Along the way there were hundreds of people who played parts in making my career what it was and continues to be. The maintenance chiefs and Grumman technicians that allowed me to be creative and think out of the box when things got tough and answers were needed. The people who taught me the ins and outs of being a top notch maintenance technician and teacher. Joel Hotchkiss and Bob Graham from the Phantom days. Bob Powell and Dave Jones my supervisors and friends in VF-102. Bob Gunby, Charlie Mayfield, George Nichols, George Leed and Nat Young of Grumman. Jimmy Barnes and Josh Beers from NATEC. The dozens of maintenance chiefs that I was privileged to work with through the years. The shop supervisors and worker bees that I spent years with tinkering and tweaking and learning. You know who you are. Thank you. I am honored to have been part of your world.
As the last Tomcat gets ready to fly over the fence and into history remember not only the achievements of the airframe and the aircrews who flew them, remember the men and women who cared for and fed them. Remember the pure hard work and long hours. Remember the dirty and tired faces. Remember the frustration. Remember the smiles.
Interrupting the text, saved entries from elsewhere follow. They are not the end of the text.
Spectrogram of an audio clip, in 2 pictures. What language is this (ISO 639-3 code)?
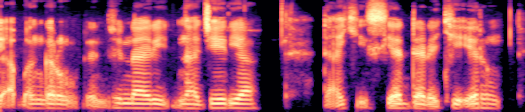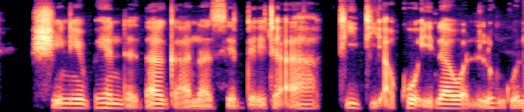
hau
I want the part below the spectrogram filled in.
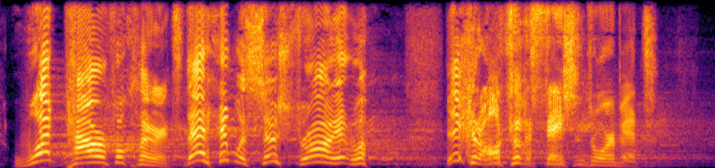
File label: Announcer Long Hit To Other Side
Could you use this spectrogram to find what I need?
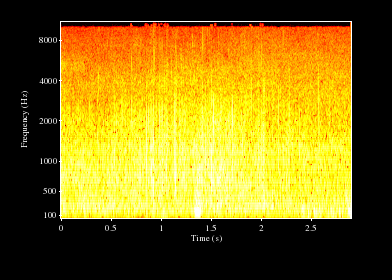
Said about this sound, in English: That you hear that rain sound? That's on the hood of my coat.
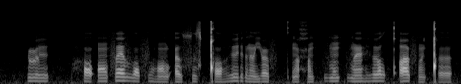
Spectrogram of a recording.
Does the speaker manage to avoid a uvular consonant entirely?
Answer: no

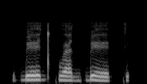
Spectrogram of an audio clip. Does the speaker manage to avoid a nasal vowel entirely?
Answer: yes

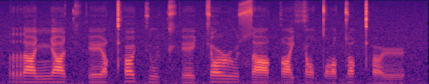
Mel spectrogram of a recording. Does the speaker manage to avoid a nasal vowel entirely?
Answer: yes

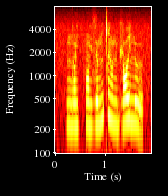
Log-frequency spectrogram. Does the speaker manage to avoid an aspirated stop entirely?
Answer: no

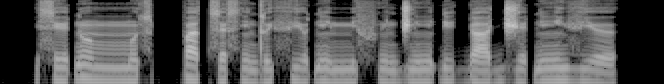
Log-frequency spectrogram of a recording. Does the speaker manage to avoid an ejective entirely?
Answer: yes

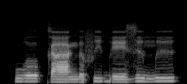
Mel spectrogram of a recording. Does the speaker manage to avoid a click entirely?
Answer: yes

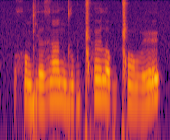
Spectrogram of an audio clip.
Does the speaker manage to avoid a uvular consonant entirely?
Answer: yes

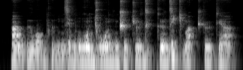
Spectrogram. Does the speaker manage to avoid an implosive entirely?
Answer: yes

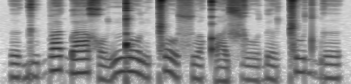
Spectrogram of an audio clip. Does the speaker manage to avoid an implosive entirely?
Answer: no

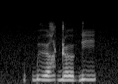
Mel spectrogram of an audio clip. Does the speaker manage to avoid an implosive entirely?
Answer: no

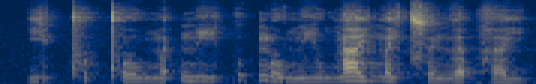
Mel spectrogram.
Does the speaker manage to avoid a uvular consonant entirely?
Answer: yes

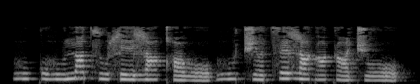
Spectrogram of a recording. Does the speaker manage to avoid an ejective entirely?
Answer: yes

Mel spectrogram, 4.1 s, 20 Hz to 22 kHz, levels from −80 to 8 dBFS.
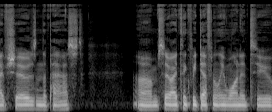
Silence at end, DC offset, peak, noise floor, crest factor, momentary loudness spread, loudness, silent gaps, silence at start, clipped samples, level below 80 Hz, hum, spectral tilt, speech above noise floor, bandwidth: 0 s; under 0.1%; -4 dBFS; -58 dBFS; 18 dB; 6 LU; -21 LUFS; none; 0 s; under 0.1%; -64 dBFS; none; -4 dB/octave; 37 dB; 20 kHz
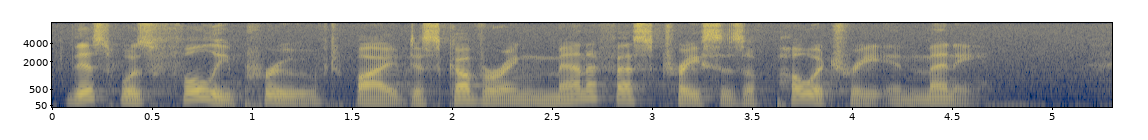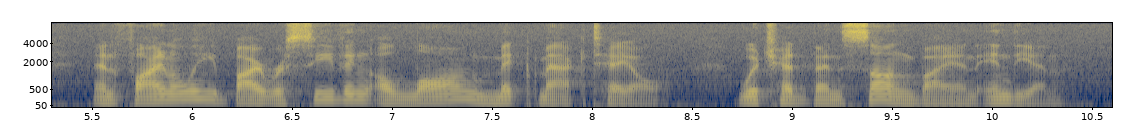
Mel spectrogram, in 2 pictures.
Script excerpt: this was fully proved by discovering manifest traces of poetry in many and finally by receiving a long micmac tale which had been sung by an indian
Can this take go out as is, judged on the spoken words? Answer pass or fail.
pass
Remember the incredible satisfaction of a job well done.
Remember the Tomcat Tweaker.
There will never be another like him.
- Bruce Fenstermaker
Bruce Fenstermaker worked on the Tomcat from January 1982 until September 2005 until he was transferred to NAS Whidbey Island.
While in the Navy he worked on the Tomcat in VF-102 and as an electrical systems instructor at NAMTD in Oceana.
After that worked for Grumman at the field site as a Tech Rep from 1986 until 1995 on a civil service job with NAESU (now NATEC) to support the Tomcat (NATEC is a division of NAVAIR).
He worked there on the Tomcat at Oceana in that capacity until he was transferred out with the last deployment of VF-31 and VF-213.
Top of the page
Start Page Foreword FAQ Updates
Copyright © by Torsten Anft